It isn’t that I have nostalgia for being younger: Despite my slimmer figure and fuller lips, I hated my teens. My 20s, full of professional and personal minefields, weren’t much better. But the future looked bright: I had a pretty clear vision of what I would look like, literally and figuratively, in my 30s: Me, but better. My 40s are another matter. I don’t know what to expect. Perhaps this is the crux of the issue. Maybe my sudden self-doubt over my appearance is less about appearing physically diminished and more a reflection of my fear about moving into a stage of life that I don’t yet comprehend and certainly can’t predict.

Facing ugly stuff

Twenty years ago, feminist writer and activist Naomi Wolf published “The Beauty Myth,” a deeply felt and reported polemic on how standards of female attractiveness are used against women. (This past May, in honor of the book’s anniversary, Wolf wrote an essay for The Washington Post on the “Aging Myth,” which pushed back on the idea that women feel worse about themselves as they grow older.) Five years ago, Nora Ephron published the bestselling “I Feel Bad About My Neck,” a collection of essays about love, loss and aging. I reread both recently. Where Wolf’s book is academic and angry, Ephron’s is intimate and amusing. Both have a lot to say on the subject I’m suddenly so concerned about, much of it smart. Unfortunately, neither have helped me come to terms with my anxieties about appearing old. I just don’t see the beauty or humor in it. It feels, and looks, like ugly stuff.

I’m going back to the dermatologist at the end of the month. She’ll remove a mole from my leg, a skin tag from my shoulder blade, and maybe, just maybe, pump my face full of botulism toxin to paralyze the muscles in my forehead and smooth out the wrinkle (or two) above my brow. There are more pressing issues in the world with which to concern myself, I know, and things on which my disposable income is better spent. (The $400 price tag is a major factor in whether I’ll go through with it.) I also fear that my worrying about wrinkles is opening a Pandora’s box that I’ll never be able to shut, that five or 10 years from now I’ll have altered my features into the generic “Marcia Cross satanic face” that my friend Lizzie sees all over the Upper East Side of Manhattan.
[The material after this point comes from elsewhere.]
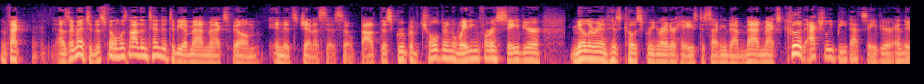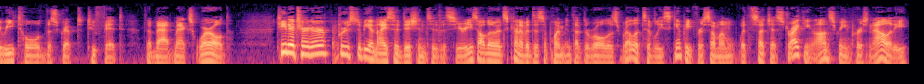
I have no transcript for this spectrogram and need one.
In fact, as I mentioned, this film was not intended to be a Mad Max film in its genesis. So about this group of children waiting for a savior, Miller and his co screenwriter Hayes deciding that Mad Max could actually be that savior, and they retold the script to fit the Mad Max world. Tina Turner proves to be a nice addition to the series, although it's kind of a disappointment that the role is relatively skimpy for someone with such a striking on screen personality.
But I don’t know if I can grow old gracefully or know what “gracefully” even means any more. The first step, I guess, is admitting I have a problem.